I lead a group for couples on how to bring intention into their relationship. This is a fascinating group and I learn so much from sitting with these couples as we tackle the many inputs into relationships that often trip us up. One recent topic was conflict. How do we have manage conflict in our relationship with intention? Does it matter if the conflict is between both partners or experienced by one partner from an outside source? As you can imagine, this was a lively discussion!
One of the first questions we had to look at was – What is conflict? Group members struggled to come up with a concept that was broad enough so that we could look at strategy, but essentially we were able to discuss conflict by a couple of groupings:
1. The roadblocks to achieving goals – This is most apparent when we want to accomplish a task and someone or something is prohibiting us from doing it. But, conflict can also be present when I just want something from you and I can’t get you to agree to it. In other words, I want to move faster than you do.

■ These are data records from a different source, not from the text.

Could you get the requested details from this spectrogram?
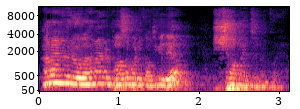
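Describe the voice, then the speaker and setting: High-voiced pastor preaching in echoey hall. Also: male voice, sing-song, very fast, mellow, a little hiss or hum. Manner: conversational preaching, frequent rhetorical questions to the congregation. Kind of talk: sermon. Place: church sanctuary. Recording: echoey church hall, from a distance.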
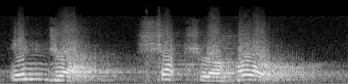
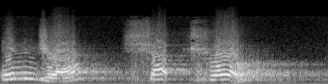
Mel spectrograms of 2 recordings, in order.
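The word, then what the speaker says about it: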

2.The lack of respect – This is often most present when boundaries are overstepped, there is an urgency that doesn’t allow us enough time to process, think or have our own internal process. This conflict can also be triggered when things don’t feel “fair” or out of balance.
3.The inability to have synergy – Conflict can be present when we are not all rowing the boat in the same direction. This happens most when one person puts their needs above the needs of the couple, group or family. While there may be a time when individual need must be prioritized, there must be a consensus from the group that it is okay to single out one’s needs.

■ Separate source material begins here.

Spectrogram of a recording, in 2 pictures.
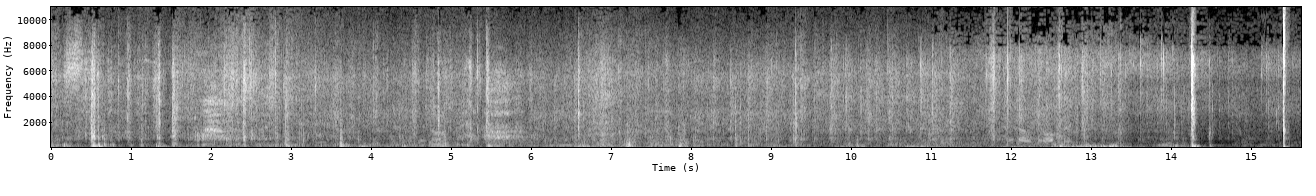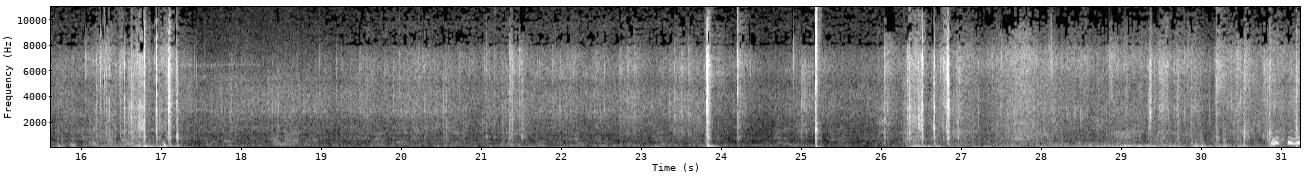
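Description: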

4.The lack of emotional connection – This conflict is the icky feeling conflict. Basically, anything that feels bad or off feels like conflict. This can be a tone of voice, nonverbal communication or the energy I bring into the room.
So, if we can name those conflicts, what do we do about them? It would be unrealistic to think that every person would be able to cleanly say I am conflicted by a lack of movement toward my goals because you will not agree with my plan. However, stepping back and being able to ask each other about what they are trying to get across is a great first step. Can you imagine feeling conflict with your partner and being able to say, This doesn’t feel like we are really getting what we want from each other. Can we just hold up for a second? What is it that you want me to take away from this conversation? Here is what I want you to take away. Let’s talk about your issue first and then we can talk about mine.
Very idealistic to be sure, but with work, practice and some skill development, conflict can be turned into a meaningful process of connection and the ability to gratify each other. If you would like to learn more about how to manage conflict resolution in your relationship or family, contact Elliott at 617-834-4235 or at firstname.lastname@example.org.